## Exercise prompt
Nothing but the pictures should be left out when the entries below are duplicated.

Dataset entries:

# # #

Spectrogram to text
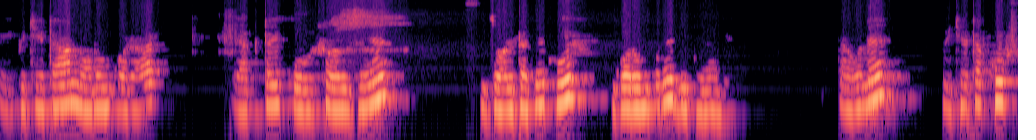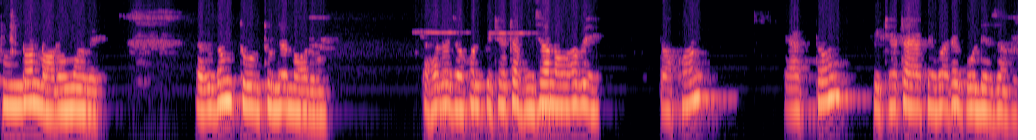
এই পিঠেটা নরম করার একটাই কৌশল যে জলটাকে খুব গরম করে দিতে হবে। তাহলে পিঠেটা খুব সুন্দর নরম হবে, একদম তুলতুলে নরম। তাহলে যখন পিঠেটা ভিজানো হবে, তখন একদম পিঠেটা একেবারে গলে যাবে।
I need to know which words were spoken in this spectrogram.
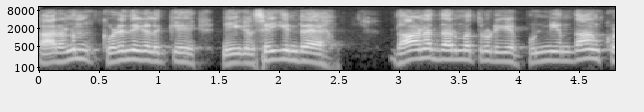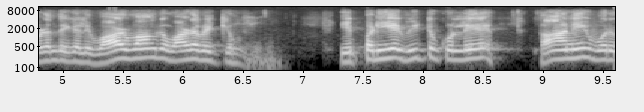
காரணம் குழந்தைகளுக்கு நீங்கள் செய்கின்ற தான தர்மத்தினுடைய புண்ணியம்தான் குழந்தைகளை வாழ்வாங்க வாழ வைக்கும். இப்படியே வீட்டுக்குள்ளே தானே ஒரு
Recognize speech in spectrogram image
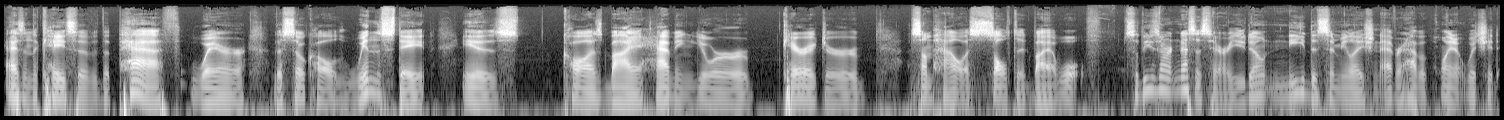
as in the case of the path, where the so called win state is caused by having your character somehow assaulted by a wolf. So these aren't necessary. You don't need the simulation to ever have a point at which it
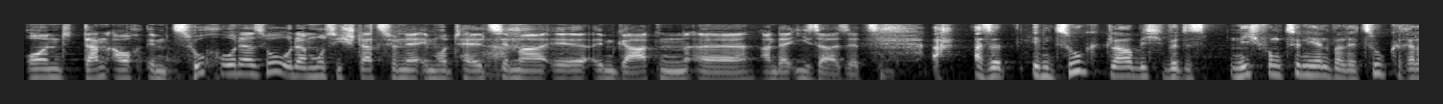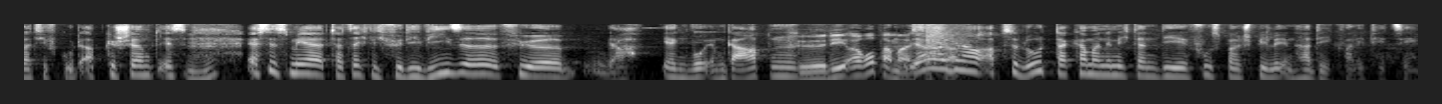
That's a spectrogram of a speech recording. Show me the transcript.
und dann auch im Zug oder so? Oder muss ich stationär im Hotelzimmer äh, im Garten äh, an der Isar sitzen? Ach, also im Zug, glaube ich, wird es nicht funktionieren, weil der Zug relativ gut abgeschirmt ist. Mhm. Es ist mehr tatsächlich für die Wiese, für ja, irgendwo im Garten. Für die Europameisterschaft. Ja, genau, absolut. Da kann man nämlich dann die Fußballspiele in HD-Qualität sehen.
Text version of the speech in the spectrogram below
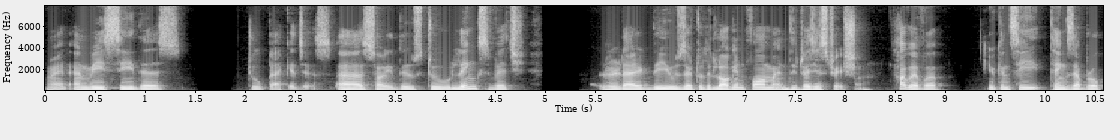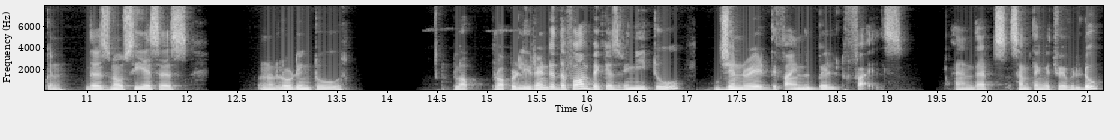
right? And we see this two packages uh, sorry those two links which redirect the user to the login form and the registration. However you can see things are broken. There's no css loading to properly render the form because we need to generate the final build files. And that's something which we will do.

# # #

## Answer to the exercise
Spectrogram to text
এই পিঠেটা নরম করার একটাই কৌশল যে জলটাকে খুব গরম করে দিতে হবে। তাহলে পিঠেটা খুব সুন্দর নরম হবে, একদম তুলতুলে নরম। তাহলে যখন পিঠেটা ভিজানো হবে, তখন একদম পিঠেটা একেবারে গলে যাবে।
I need to know which words were spoken in this spectrogram.
காரணம் குழந்தைகளுக்கு நீங்கள் செய்கின்ற தான தர்மத்தினுடைய புண்ணியம்தான் குழந்தைகளை வாழ்வாங்க வாழ வைக்கும். இப்படியே வீட்டுக்குள்ளே தானே ஒரு
Recognize speech in spectrogram image
as in the case of the path, where the so called win state is caused by having your character somehow assaulted by a wolf. So these aren't necessary. You don't need the simulation to ever have a point at which it
That's a spectrogram of a speech recording. Show me the transcript.
und dann auch im Zug oder so? Oder muss ich stationär im Hotelzimmer äh, im Garten äh, an der Isar sitzen? Ach, also im Zug, glaube ich, wird es nicht funktionieren, weil der Zug relativ gut abgeschirmt ist. Mhm. Es ist mehr tatsächlich für die Wiese, für ja, irgendwo im Garten. Für die Europameisterschaft. Ja, genau, absolut. Da kann man nämlich dann die Fußballspiele in HD-Qualität sehen.
Text version of the speech in the spectrogram below
right? And we see this two packages uh, sorry those two links which redirect the user to the login form and the registration. However you can see things are broken. There's no css loading to properly render the form because we need to generate the final build files. And that's something which we will do.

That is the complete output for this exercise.